Offshore trusts—taxation of underlying companies
Offshore trusts—taxation of underlying companies

The following Private Client guidance note provides comprehensive and up to date legal information covering:

  • Offshore trusts—taxation of underlying companies
  • Non-tax reasons for using a holding company
  • Annual Tax on Enveloped Dwellings
  • Inheritance tax
  • Attribution of income
  • Attribution of gains
  • Capital payments and benefits
  • Benefits in kind
  • Residence
  • Trustee borrowing
  • more

This Practice Note briefly summarises the advantages and disadvantage of trustees using a company to hold investment assets, rather than directly, and covers the position of both UK resident and domiciled individuals and UK resident, non-domiciled individuals.

Non-tax reasons for using a holding company

While trusts can hold assets directly, it is common for trustees to establish an underlying holding company for this purpose. There are various non-tax reasons why a holding company is preferable to direct ownership, such as:

  1. liability protection

  2. pooling of specific types of investment, and

  3. exit strategies for disposal

However, as noted below, it is possible for double taxation to arise on the same income or gain.

Annual Tax on Enveloped Dwellings

Using an underlying company to hold UK residential property with a value of more than £500,000 could also be unattractive due to additional tax charges imposed on foreign companies purchasing and holding such properties following the introduction of the Annual Tax on Enveloped Dwellings (ATED) and the capital gains tax (CGT) charge on ATED-related gains. See Practice Notes: UK home ownership structures for non-UK domiciliaries—outline and Capital gains tax charge on ATED-related gains [Archived].

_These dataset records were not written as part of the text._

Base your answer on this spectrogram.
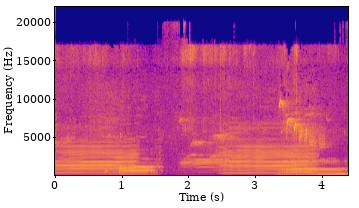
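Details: Cattle in a herd running toward green pastures: two long, drawn-out moos, the first about a second long and the second steadier and swelling toward the end, with a brief quiet gap between them.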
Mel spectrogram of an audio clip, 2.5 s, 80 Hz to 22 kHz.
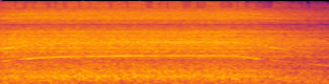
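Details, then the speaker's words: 2003 Cadillac DeVille DHS with code P0410, secondary air pump under the car on a frame rail, switched on after repair: steady electric whir with a high even hiss, then eases off; running fine. "That was a success. All right, commanding the scan tool now. And that worked."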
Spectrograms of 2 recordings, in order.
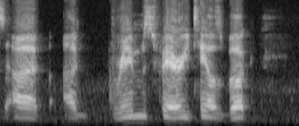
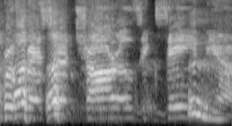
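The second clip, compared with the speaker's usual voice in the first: slow toy voice, laughing; talking doll with a laugh; pull string toy voice; 8 semitones higher, 3 dB louder, slower than usual. Pretend. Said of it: "let's try it".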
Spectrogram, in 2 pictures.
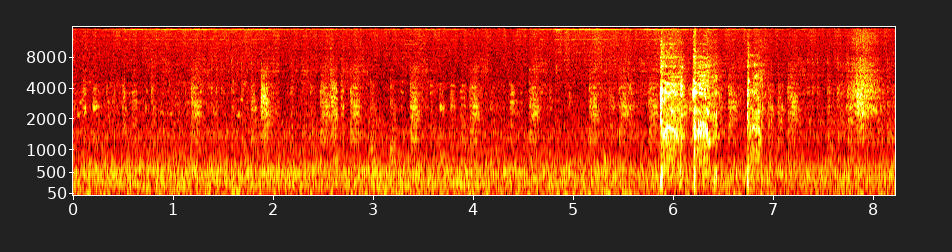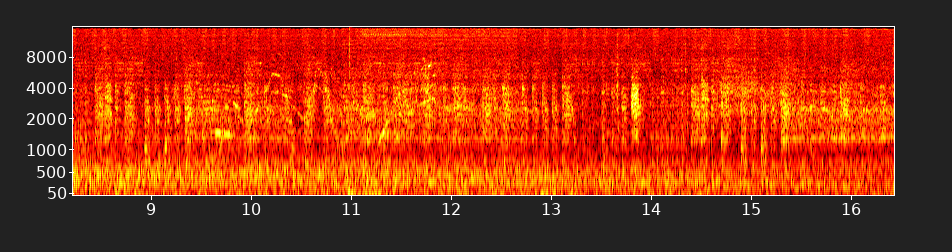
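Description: Steady low rumble of a car's engine and tyres heard from inside the cabin while driving. About six seconds in, a person coughs three times in quick succession.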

With effect from 6 April 2019, the ATED-related CGT charge is abolished. From this date, most companies, whether UK or foreign, pay corporation tax on chargeable gains arising from immovable property.